Because it was a new show, I was rather superstitious about it, and did not even name it until we had finished recording. This year, I can be a little more open about it, as it’s Series 2. It starts airing on April 9, which is just over a month away, so it’s almost instantaneous. This reminds me why I love making radio. And it’s why everybody loves making radio: commissioning decisions can be made more easily, the technical task of making it is one unencumbered by wigs and lighting and requires only a very small and intimate crew, which means you all get to know each other very quickly and a healthy siege mentality takes hold; also, actors of a very high calibre can be recruited, as six half-hour episodes can realistically be recorded in six days, or thereabouts.

This is Day One of the recording. I guess the actual Day One was Monday, when we had the very first full cast read-through of the six scripts which I have been working on since before Christmas, to the detriment of many other things, including writing this blog.

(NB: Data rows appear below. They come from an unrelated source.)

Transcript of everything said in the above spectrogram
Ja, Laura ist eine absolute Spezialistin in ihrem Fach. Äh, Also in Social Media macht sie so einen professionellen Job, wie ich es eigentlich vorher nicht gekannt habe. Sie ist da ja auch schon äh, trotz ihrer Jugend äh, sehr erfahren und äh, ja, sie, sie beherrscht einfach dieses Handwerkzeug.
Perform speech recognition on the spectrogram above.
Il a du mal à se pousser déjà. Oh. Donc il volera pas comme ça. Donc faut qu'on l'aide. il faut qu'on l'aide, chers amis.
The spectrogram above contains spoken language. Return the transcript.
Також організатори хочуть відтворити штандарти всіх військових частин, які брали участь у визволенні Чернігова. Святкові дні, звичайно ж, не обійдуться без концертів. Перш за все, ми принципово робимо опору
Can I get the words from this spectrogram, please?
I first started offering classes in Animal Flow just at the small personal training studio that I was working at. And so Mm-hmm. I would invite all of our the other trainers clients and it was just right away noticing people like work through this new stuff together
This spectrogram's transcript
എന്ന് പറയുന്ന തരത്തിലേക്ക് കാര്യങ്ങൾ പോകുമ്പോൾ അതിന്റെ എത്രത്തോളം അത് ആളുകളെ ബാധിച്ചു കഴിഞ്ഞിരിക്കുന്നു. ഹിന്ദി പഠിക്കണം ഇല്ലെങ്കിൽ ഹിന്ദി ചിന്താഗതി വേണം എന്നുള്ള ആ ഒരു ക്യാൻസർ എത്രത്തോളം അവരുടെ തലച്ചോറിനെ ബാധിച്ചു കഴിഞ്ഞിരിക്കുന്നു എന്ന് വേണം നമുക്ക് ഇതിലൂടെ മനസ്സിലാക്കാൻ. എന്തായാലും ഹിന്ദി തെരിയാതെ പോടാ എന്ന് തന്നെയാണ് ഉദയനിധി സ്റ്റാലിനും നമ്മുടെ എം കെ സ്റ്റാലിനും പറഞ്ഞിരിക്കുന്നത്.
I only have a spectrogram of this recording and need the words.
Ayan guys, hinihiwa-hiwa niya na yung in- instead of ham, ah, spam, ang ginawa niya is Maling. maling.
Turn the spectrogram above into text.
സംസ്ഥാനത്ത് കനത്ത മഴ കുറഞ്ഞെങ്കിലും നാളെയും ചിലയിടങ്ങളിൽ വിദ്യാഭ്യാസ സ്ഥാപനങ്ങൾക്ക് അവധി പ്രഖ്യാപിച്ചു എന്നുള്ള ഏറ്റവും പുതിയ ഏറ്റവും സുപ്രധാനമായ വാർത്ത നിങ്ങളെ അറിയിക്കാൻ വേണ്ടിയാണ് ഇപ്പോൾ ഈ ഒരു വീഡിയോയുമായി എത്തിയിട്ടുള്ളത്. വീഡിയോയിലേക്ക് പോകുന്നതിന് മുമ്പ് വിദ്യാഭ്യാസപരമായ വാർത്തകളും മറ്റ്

That’s how devoted to Mr Blue Sky I have been.

I will attempt to blog more regularly this time, and add pics as and when. As you can see from the pic above, taken by the spy Michael Legge on the way to the read on Monday, just over half of the original cast are back. It’s been something of a nightmare trying to reconvene the actors from Series 1, during which, for producer/director/script editor Anna, the word “availability” has been the bane of her life. As you can see, we have Mark Benton back, as well as Justin Edwards, Javone Prince, Navin Chowdhry and Michael, but the parts of Jax, Charlie and Robbie have been re-cast. So we welcome Claire Skinner, Rosamund Hanson and Tyger Drew Honey to the family! (The observant will have spotted that Claire and Tyger have already developed a fictional mother-son relationship on Outnumbered, so that worked out rather nicely.) Although it is sad when some of the original cast can’t come back, you have to admit, we’ve been very fortunate in being able to fill their big shoes with some big feet.

This is the studio control room. Javone and Rosamund are setting up through there in the darkness, ready for their first scenes together as Kill-R and Charlie. And … action.

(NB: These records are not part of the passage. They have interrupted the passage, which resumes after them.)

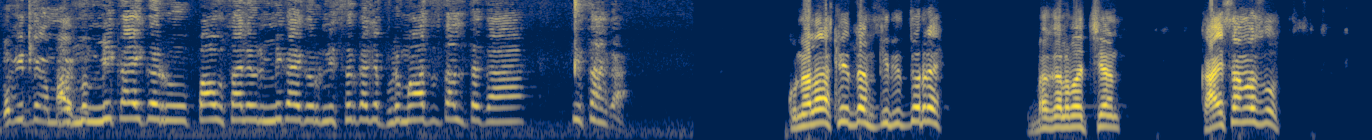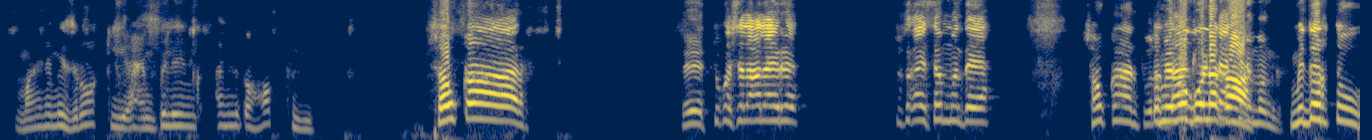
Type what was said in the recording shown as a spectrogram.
बघितलं का मागं? मग मी काय करू? पाऊस आल्यावर मी काय करू? निसर्गाच्या पुढे माझं चालतं का? ते सांगा. कुणाला असली धमकी देतो रे? बघल बच्चन. काय सांगस तू? My name is Rocky. I'm playing American hockey. सावकार हे तू कशाला आलाय रे? तुझा काय संबंध आहे? सावकार तुला तुम्ही काय बघू नका. मग? मी धरतो.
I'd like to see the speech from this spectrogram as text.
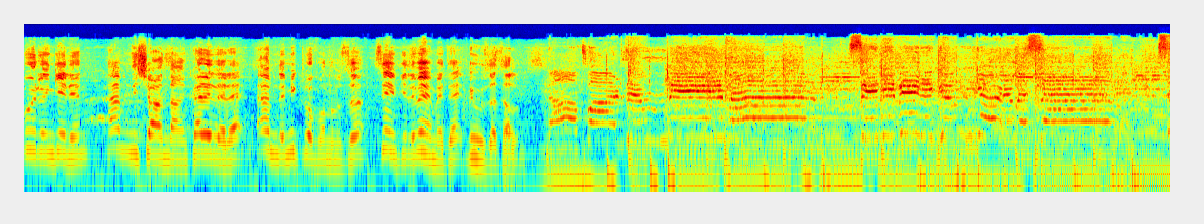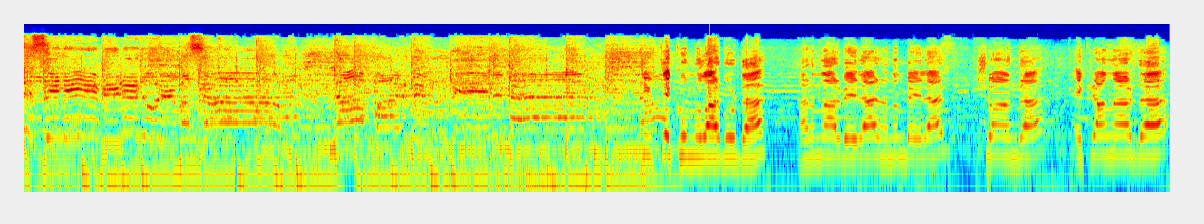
buyurun gelin hem nişandan karelere hem de mikrofonumuzu sevgili Mehmet'e bir uzatalım. Ne yapardım Çifte kumrular burada. Hanımlar beyler, hanım beyler şu anda ekranlarda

Holding pattern

Hello, all. Another rolling apology for not tending to the blog garden as regularly as I should be. Not only am I up against the aforementioned Mr Blue Sky script delivery deadline, which looms ever closer each day (the first full cast read-through happens on March 5, on which day all six scripts will need to be in shape), but I’m doing 6 Music Breakfast all this week and next. It goes without saying that I enjoy both jobs, and could have said no to 6 Music, but I am determined to fit both in, and emerge triumphant and not as throaty and tired as I feel today. (I’m mainlining Vitamin C, and going to bed as early as 9pm, and not drinking, so I’m looking after myself.)

Breakfast is a blast. I like the photograph above of me hugging Alex Horne, and he hugging me back. I thought I’d publish it to raise a smile. Also, lest we forget, it means I am podcasting on a daily basis. The bite-sized best-of Breakfast Podcast is available all week right here. Yesterday’s includes the Alex Horne interview, too. (He does too many things, as I do, many of them in the evening when I am nodding off in front of Friday Night Lights, and he has a young family. I don’t know how he does it.)

I am also beholden to Radio Times to supply at least a weekly blog for their website, so, if you don’t already, why not bookmark this page, and maybe have a glance at my most recent blogs about The Muppets, and J. Edgar. I’ve been managing to fit in numerous film screenings, so there’s a massive backlog of reviews I’ve not had time to write: Martha Marcy May Marlene, A Dangerous Method, Extremely Loud & Incredibly Close, Girl Model, Carnage, the DVD of Harry Potter and The Deathly Hallows Pt 2, the list goes on.

Thank you for bearing with me. It’s amazing that the blog still gets over 500 visitors a day, even when I don’t post anything new. Normal service will be resumed. And there’ll be another Telly Addict on Saturday. I don’t remember when I was last this busy, but the self-employed do not complain about such things.